Given data:
★ ★ ★

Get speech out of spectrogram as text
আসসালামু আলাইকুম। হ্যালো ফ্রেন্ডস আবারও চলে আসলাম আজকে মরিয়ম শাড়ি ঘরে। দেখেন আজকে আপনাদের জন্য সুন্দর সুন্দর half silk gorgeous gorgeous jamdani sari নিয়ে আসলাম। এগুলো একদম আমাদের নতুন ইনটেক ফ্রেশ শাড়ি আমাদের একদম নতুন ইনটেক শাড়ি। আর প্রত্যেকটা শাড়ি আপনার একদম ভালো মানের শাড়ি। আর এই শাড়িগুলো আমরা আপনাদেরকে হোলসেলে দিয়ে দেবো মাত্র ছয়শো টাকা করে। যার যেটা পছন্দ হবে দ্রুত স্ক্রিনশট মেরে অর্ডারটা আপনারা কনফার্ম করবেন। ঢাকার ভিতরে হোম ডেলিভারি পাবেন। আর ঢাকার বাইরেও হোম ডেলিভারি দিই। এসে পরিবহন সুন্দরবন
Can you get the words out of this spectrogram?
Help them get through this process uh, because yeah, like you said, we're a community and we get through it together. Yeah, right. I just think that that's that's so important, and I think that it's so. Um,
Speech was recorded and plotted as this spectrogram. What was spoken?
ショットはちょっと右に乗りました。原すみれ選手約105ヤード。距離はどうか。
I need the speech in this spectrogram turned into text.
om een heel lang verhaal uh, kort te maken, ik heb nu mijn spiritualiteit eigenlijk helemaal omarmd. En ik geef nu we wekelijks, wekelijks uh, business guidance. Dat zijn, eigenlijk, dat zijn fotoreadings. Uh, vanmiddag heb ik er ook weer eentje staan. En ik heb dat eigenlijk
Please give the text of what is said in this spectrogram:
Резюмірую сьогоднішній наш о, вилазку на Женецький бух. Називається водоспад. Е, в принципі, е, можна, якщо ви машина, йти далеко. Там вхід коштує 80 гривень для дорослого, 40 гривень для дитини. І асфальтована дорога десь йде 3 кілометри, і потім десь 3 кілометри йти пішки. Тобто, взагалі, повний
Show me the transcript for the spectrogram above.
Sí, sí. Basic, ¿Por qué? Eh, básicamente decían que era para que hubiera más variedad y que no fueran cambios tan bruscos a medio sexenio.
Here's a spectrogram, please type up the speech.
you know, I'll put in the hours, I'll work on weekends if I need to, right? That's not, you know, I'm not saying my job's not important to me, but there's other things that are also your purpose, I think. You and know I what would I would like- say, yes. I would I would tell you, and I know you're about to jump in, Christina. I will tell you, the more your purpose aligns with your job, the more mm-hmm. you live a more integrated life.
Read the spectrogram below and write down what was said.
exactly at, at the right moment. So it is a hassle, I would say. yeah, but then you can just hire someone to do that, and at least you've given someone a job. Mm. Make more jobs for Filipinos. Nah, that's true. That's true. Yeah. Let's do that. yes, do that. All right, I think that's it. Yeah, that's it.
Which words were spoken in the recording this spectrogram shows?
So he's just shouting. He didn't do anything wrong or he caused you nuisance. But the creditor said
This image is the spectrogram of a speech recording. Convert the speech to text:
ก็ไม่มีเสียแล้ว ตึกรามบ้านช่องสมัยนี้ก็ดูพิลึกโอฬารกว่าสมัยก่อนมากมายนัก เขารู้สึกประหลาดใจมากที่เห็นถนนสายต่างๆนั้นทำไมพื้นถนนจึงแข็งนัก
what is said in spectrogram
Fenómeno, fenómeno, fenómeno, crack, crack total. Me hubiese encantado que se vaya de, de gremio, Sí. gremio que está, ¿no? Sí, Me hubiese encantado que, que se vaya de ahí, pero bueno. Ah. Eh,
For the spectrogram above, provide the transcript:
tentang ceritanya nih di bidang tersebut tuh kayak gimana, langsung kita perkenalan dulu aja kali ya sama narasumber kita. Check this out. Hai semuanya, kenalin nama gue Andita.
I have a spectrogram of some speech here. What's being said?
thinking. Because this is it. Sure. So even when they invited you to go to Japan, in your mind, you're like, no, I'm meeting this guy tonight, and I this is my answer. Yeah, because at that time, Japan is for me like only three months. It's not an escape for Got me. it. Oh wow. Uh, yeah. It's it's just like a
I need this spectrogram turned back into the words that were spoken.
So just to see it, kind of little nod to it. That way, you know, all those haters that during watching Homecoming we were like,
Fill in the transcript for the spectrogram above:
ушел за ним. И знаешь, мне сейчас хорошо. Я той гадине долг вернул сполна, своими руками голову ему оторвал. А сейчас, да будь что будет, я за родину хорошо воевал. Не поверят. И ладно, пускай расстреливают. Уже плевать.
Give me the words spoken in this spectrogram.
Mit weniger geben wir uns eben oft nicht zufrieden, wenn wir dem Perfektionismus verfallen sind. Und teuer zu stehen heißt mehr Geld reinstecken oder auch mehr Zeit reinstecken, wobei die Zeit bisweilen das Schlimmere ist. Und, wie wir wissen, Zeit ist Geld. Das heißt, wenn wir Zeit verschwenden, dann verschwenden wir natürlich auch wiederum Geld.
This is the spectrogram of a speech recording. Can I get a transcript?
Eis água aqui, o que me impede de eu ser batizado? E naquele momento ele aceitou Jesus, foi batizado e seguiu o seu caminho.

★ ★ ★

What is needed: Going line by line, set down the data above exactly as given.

Response to this exercise:
Get speech out of spectrogram as text
আসসালামু আলাইকুম। হ্যালো ফ্রেন্ডস আবারও চলে আসলাম আজকে মরিয়ম শাড়ি ঘরে। দেখেন আজকে আপনাদের জন্য সুন্দর সুন্দর half silk gorgeous gorgeous jamdani sari নিয়ে আসলাম। এগুলো একদম আমাদের নতুন ইনটেক ফ্রেশ শাড়ি আমাদের একদম নতুন ইনটেক শাড়ি। আর প্রত্যেকটা শাড়ি আপনার একদম ভালো মানের শাড়ি। আর এই শাড়িগুলো আমরা আপনাদেরকে হোলসেলে দিয়ে দেবো মাত্র ছয়শো টাকা করে। যার যেটা পছন্দ হবে দ্রুত স্ক্রিনশট মেরে অর্ডারটা আপনারা কনফার্ম করবেন। ঢাকার ভিতরে হোম ডেলিভারি পাবেন। আর ঢাকার বাইরেও হোম ডেলিভারি দিই। এসে পরিবহন সুন্দরবন
Can you get the words out of this spectrogram?
Help them get through this process uh, because yeah, like you said, we're a community and we get through it together. Yeah, right. I just think that that's that's so important, and I think that it's so. Um,
Speech was recorded and plotted as this spectrogram. What was spoken?
ショットはちょっと右に乗りました。原すみれ選手約105ヤード。距離はどうか。
I need the speech in this spectrogram turned into text.
om een heel lang verhaal uh, kort te maken, ik heb nu mijn spiritualiteit eigenlijk helemaal omarmd. En ik geef nu we wekelijks, wekelijks uh, business guidance. Dat zijn, eigenlijk, dat zijn fotoreadings. Uh, vanmiddag heb ik er ook weer eentje staan. En ik heb dat eigenlijk
Please give the text of what is said in this spectrogram:
Резюмірую сьогоднішній наш о, вилазку на Женецький бух. Називається водоспад. Е, в принципі, е, можна, якщо ви машина, йти далеко. Там вхід коштує 80 гривень для дорослого, 40 гривень для дитини. І асфальтована дорога десь йде 3 кілометри, і потім десь 3 кілометри йти пішки. Тобто, взагалі, повний
Show me the transcript for the spectrogram above.
Sí, sí. Basic, ¿Por qué? Eh, básicamente decían que era para que hubiera más variedad y que no fueran cambios tan bruscos a medio sexenio.
Here's a spectrogram, please type up the speech.
you know, I'll put in the hours, I'll work on weekends if I need to, right? That's not, you know, I'm not saying my job's not important to me, but there's other things that are also your purpose, I think. You and know I what would I would like- say, yes. I would I would tell you, and I know you're about to jump in, Christina. I will tell you, the more your purpose aligns with your job, the more mm-hmm. you live a more integrated life.
Read the spectrogram below and write down what was said.
exactly at, at the right moment. So it is a hassle, I would say. yeah, but then you can just hire someone to do that, and at least you've given someone a job. Mm. Make more jobs for Filipinos. Nah, that's true. That's true. Yeah. Let's do that. yes, do that. All right, I think that's it. Yeah, that's it.
Which words were spoken in the recording this spectrogram shows?
So he's just shouting. He didn't do anything wrong or he caused you nuisance. But the creditor said
This image is the spectrogram of a speech recording. Convert the speech to text:
ก็ไม่มีเสียแล้ว ตึกรามบ้านช่องสมัยนี้ก็ดูพิลึกโอฬารกว่าสมัยก่อนมากมายนัก เขารู้สึกประหลาดใจมากที่เห็นถนนสายต่างๆนั้นทำไมพื้นถนนจึงแข็งนัก
what is said in spectrogram
Fenómeno, fenómeno, fenómeno, crack, crack total. Me hubiese encantado que se vaya de, de gremio, Sí. gremio que está, ¿no? Sí, Me hubiese encantado que, que se vaya de ahí, pero bueno. Ah. Eh,
For the spectrogram above, provide the transcript:
tentang ceritanya nih di bidang tersebut tuh kayak gimana, langsung kita perkenalan dulu aja kali ya sama narasumber kita. Check this out. Hai semuanya, kenalin nama gue Andita.
I have a spectrogram of some speech here. What's being said?
thinking. Because this is it. Sure. So even when they invited you to go to Japan, in your mind, you're like, no, I'm meeting this guy tonight, and I this is my answer. Yeah, because at that time, Japan is for me like only three months. It's not an escape for Got me. it. Oh wow. Uh, yeah. It's it's just like a
I need this spectrogram turned back into the words that were spoken.
So just to see it, kind of little nod to it. That way, you know, all those haters that during watching Homecoming we were like,
Fill in the transcript for the spectrogram above:
ушел за ним. И знаешь, мне сейчас хорошо. Я той гадине долг вернул сполна, своими руками голову ему оторвал. А сейчас, да будь что будет, я за родину хорошо воевал. Не поверят. И ладно, пускай расстреливают. Уже плевать.
Give me the words spoken in this spectrogram.
Mit weniger geben wir uns eben oft nicht zufrieden, wenn wir dem Perfektionismus verfallen sind. Und teuer zu stehen heißt mehr Geld reinstecken oder auch mehr Zeit reinstecken, wobei die Zeit bisweilen das Schlimmere ist. Und, wie wir wissen, Zeit ist Geld. Das heißt, wenn wir Zeit verschwenden, dann verschwenden wir natürlich auch wiederum Geld.
This is the spectrogram of a speech recording. Can I get a transcript?
Eis água aqui, o que me impede de eu ser batizado? E naquele momento ele aceitou Jesus, foi batizado e seguiu o seu caminho.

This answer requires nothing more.